This scout was originally assigned to Oblt. i.d.R. Stanislaus Maria Tomicki von Tomice. When the latter fell flying an other scout (153.173), Stec continued using this aerolane and his personal marking (the checkered board). Both of Stec’s personal insignia (the couchant „S“ of 253.117 and the checkered board) became insignia of the Polish airforce, of which Stec became one of it’s founding members.
Although not on the official list of Backhausen fabric camo fighters, it may appear later on pictures in Polish service with the sworled camo. Therefor I have included both versions.
253.09, Zgf. Kopetzky
This skin is based on a photograph, which shows the fighter in deplorable condition, ravaged and abandoned in it’s hangar sometime after the retreat of the Austrian army. Although it was one of the fighters officially delivered with the sworled camo, the photograph does not clearly show any sign of it. It might be, that the fabric had been painted over, because it was rather revealing than conceiling the machine. Anyway, the rudder appears to be lighter than the rest of the fuselage, which might indicate at least remnants of the sworls, and so I included both versions: The overall green splotches and the combination of splotched and fabric camo.

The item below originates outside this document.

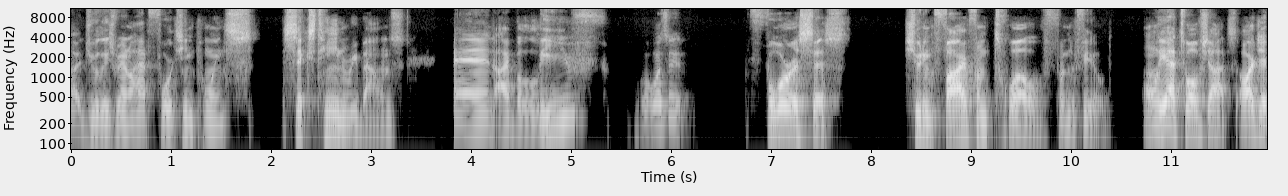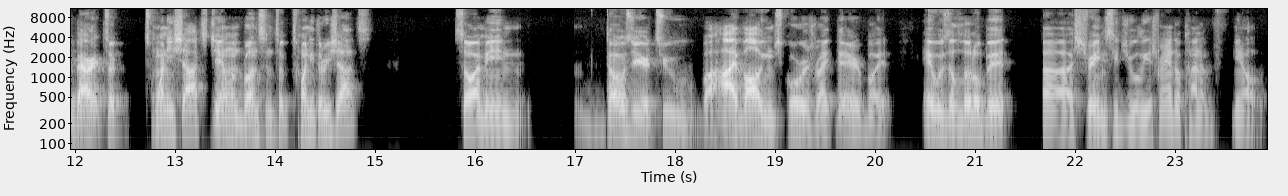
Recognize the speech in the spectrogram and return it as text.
Uh, Julius Randle had 14 points, 16 rebounds, and I believe what was it? Four assists, shooting five from 12 from the field. Only had 12 shots. RJ Barrett took 20 shots. Jalen Brunson took 23 shots. So I mean, those are your two high volume scorers right there. But it was a little bit uh strange to see Julius Randle kind of, you know,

253.09 Navratil Kopetzky.png 205.9KB
253.116, Oblt. Navratil
The second scout of the commander of FliK3J. It has the typical overall green splotches and the pierced heart & arrow marking. The cross on the rudder is the older cross paté version, which was to be replaced by the cross bars. But towards the end of the war – and the dual monarchy – the companies had other problems, then orderly replacing crosses.

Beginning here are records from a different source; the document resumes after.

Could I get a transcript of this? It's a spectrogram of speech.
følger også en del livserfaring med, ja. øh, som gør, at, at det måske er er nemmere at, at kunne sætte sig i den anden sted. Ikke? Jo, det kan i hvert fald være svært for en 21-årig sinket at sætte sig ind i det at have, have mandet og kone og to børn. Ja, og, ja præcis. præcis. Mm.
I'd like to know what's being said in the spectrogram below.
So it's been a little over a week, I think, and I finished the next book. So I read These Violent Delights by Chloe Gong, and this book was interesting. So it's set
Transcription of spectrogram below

With this Albatros, Zgsf Blaha flew to Schlieren, Switzerland, on the Nov 21st 1918 and later back to Czechoslovakia, Blaha’s home, where it was attached to the Czechoslovakian airforce. It was destroyed in a landing accident on Nov 3rd 1919.
253.117, Oblt. Stec
This was the second of Stec’s personal fighters, bearing his generic „S“. Stec continued using this couchant S , then flipped horizontally, when he served in the Polish airforce.
The fighter was lost on Aug 18th 1918 in a fatal crash, flewn by Oblt. Ernst Herold von Stoda.